A Freight Documentation Fee is a typical charge in the world of shipping.
It used to be just a handling charge before steamship lines increased their documentation fee, leading it to become a real cost per-shipment on top of ocean freight rates per container. When dealing with a freight forwarder, this fee is associated with processing paperwork, copying documents, and preparing an air ocean Bill of Lading. It helps freight forwarders cover the cost of processing and handling shipments. Since origin and destination service requirements are different, you will be charged a freight documentation fee in the origin with the freight as origin documentation, and at destination as destination documentation.
Due to the fact that the shipping industry has become a very competitive market among ocean carriers, forwarders, and importers and exporters, freight forwarders needed to cover their labor, building, and stationary costs to provide required customer service to customers.
When customers complain about a freight documentation fee, as they want to receive an all-in-one number for ocean freight, I always try to explain the necessity of the fee.
Currently, a freight documentation fee covers the cost that freight forwarders must pay to carriers – between $50 – $100 per Bill of Lading. This charge increases depending on each steamship line, and how you would like to handle the booking stage and Bill of Lading stage with ocean carriers. For example, if you make a manual booking transaction through emails or calls instead of using an online platform, such as the carrier’s website or 3rd-party EDI connections, you will pay higher documentation fees up to $100 per B/L.
Besides booking, during the stage of submitting Bill of Lading instructions to carriers, they even force customers to do everything through automated platforms to cut their labor costs. In my opinion, it is very reasonable for carriers to force forwarders and direct carrier customers to use online platforms to cut carriers’ labor costs, as they invest in technology to improve their website capability to provide more online services.
Customers should compare freight costs as apples-to-apples per container, since documentation fees are per Bill of Lading, while Ocean Freight charges are per container. If you ship five containers, you pay ocean freight charges per container, while only paying a one-time freight documentation fee per Bill of Lading.

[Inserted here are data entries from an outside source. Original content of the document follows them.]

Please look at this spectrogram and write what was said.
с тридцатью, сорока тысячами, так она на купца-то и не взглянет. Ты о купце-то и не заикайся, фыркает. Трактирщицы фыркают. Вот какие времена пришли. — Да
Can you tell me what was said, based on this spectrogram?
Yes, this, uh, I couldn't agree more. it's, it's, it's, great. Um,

Comparing one freight forwarder’s documentation fee with another forwarder’s documentation fee is unfair to freight forwarders, as each one may have different cost calculations in their companies.

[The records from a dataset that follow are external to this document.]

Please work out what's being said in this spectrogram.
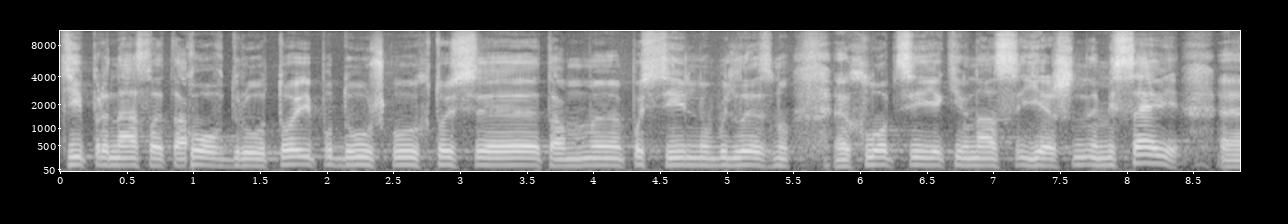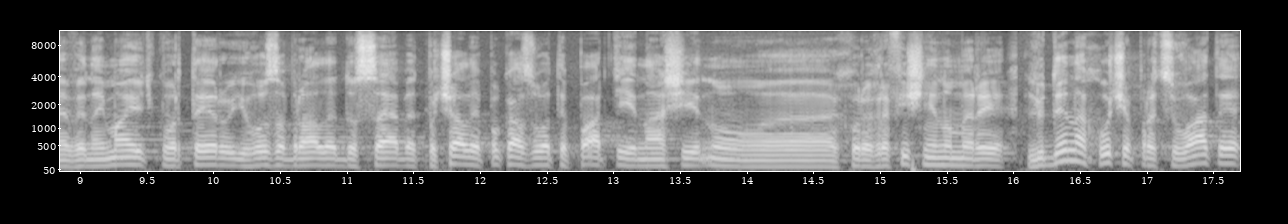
ті принесли там ковдру, той подушку, хтось е, там е, постільну білизну. Е, Хлопці, які в нас є ж місцеві, е, винаймають квартиру, його забрали до себе, почали показувати партії наші, ну е, хореографічні номери. Людина хоче працювати,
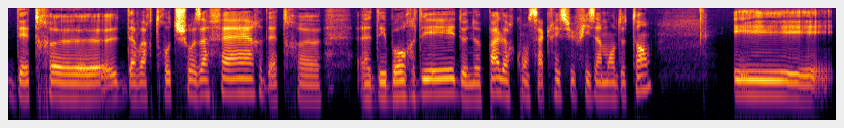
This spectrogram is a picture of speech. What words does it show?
d'être, euh, d'avoir trop de choses à faire, d'être euh, débordée, de ne pas leur consacrer suffisamment de temps. Et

You should always choose a freight forwarder based on level of service quality. If you are looking at a $50 – $100 ocean freight rate difference, or freight documentation fee difference between forwarders and carriers, remember that if any issue emerges as a result of bad customer service, your $100 cost savings may cost you 10-20 times more on your final invoice.
If a freight forwarder doesn’t charge you a documentation fee, then please question that forwarder’s customer service and reliability in their service, as their competitors who are charging documentation fees may be hiring higher-quality staff, or well-educated people for their organization to provide you more quality customer service. On the other hand, you value lower costs, and in the big picture, a small charge of a freight documentation fee between $50 – $100 won’t affect overall costs too much.